He might be able to make that argument if the Centre is viewed in isolation, but not when considered as part of the UCP government’s aggressive “push back strategy”: the $2.5 million public inquiry into anti-Alberta foreign-funded activism; funds for pro-pipeline First Nations to mount legal challenges against pipeline opponents; aggressive social media tactics by government ministers, their press secretaries, and hired guns like former Sun News Network executive Matt Wolf, who has already earned a reputation as an unpleasant Twitter troll making $200,000 on the public payroll.
Consider the early November submission to the inquiry from the venerable Muttart Foundation, which expressed concern that investigating the source of funding for Alberta charities might “raise fears amongst some about the ‘price’ to be paid for taking a position that is different than that of the government of the day.”
Raising fear among critics seems to be exactly what the Centre is designed to do.
Two, the war room is supporting the industry’s big campaign of its own to push back against change, to promote the idea that the status quo is good enough, that Alberta’s environmental standards are world-class, that displacing coal in Asia with Alberta natural gas in the form of LNG does more to fight climate changes than climate policy.

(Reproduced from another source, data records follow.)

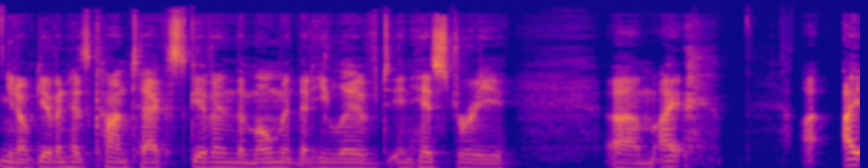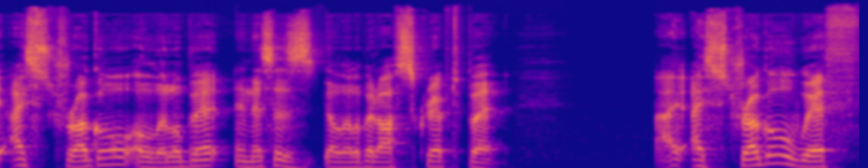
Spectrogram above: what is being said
you know, given his context, given the moment that he lived in history, um, I, I, I struggle a little bit, and this is a little bit off script, but I, I struggle with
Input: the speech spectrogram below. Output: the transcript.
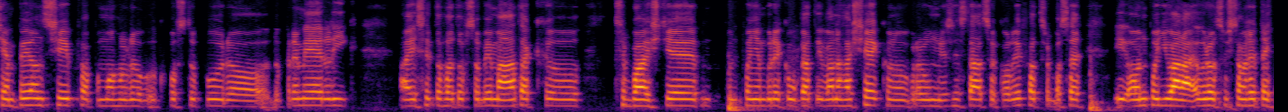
Championship a pomohl do, k postupu do, do Premier League, a jestli tohle to v sobě má, tak třeba ještě po něm bude koukat Ivan Hašek, no opravdu může se stát cokoliv a třeba se i on podívá na euro, což samozřejmě teď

Check out the December issue of Business of Energy, whose release – coincidently? – was nicely timed to the war room launch. In a lengthy piece by editor Melanie Darbyshire titled, Getting the Message Out: Alberta’s Energy Industry Advocates for Itself, the whole sordid strategy is laid out for anyone who cares to look.
The obvious conclusion to those who closely follow energy issues is that the Canadian Energy Centre launch, the funding of new “grassroots” campaigns, and the more aggressive push by existing boosters like Calgary realtor Cody Battershill and his misguided Canada Action group, has been well coordinated.
Many Albertans won’t see a problem with this approach. In fact, they’ll cheer their government for following through on the campaign promise to defend Alberta and its oil and gas sector from attack.
But that’s not the government’s job. Nor should it be so deeply in the pockets of an industry it also regulates.
The most disturbing aspect of the energy war room, however, is the promise to speak “truth” that turns out to be as dishonest and deceptive as the “lies” supposedly told by the anti-pipeline/oil sands activists.
The Canadian Energy Centre could only be more disturbing if Kenney, Energy Minister Sonya Savage, and Olsen actually believe their own propaganda. Sadly, this is probably the case.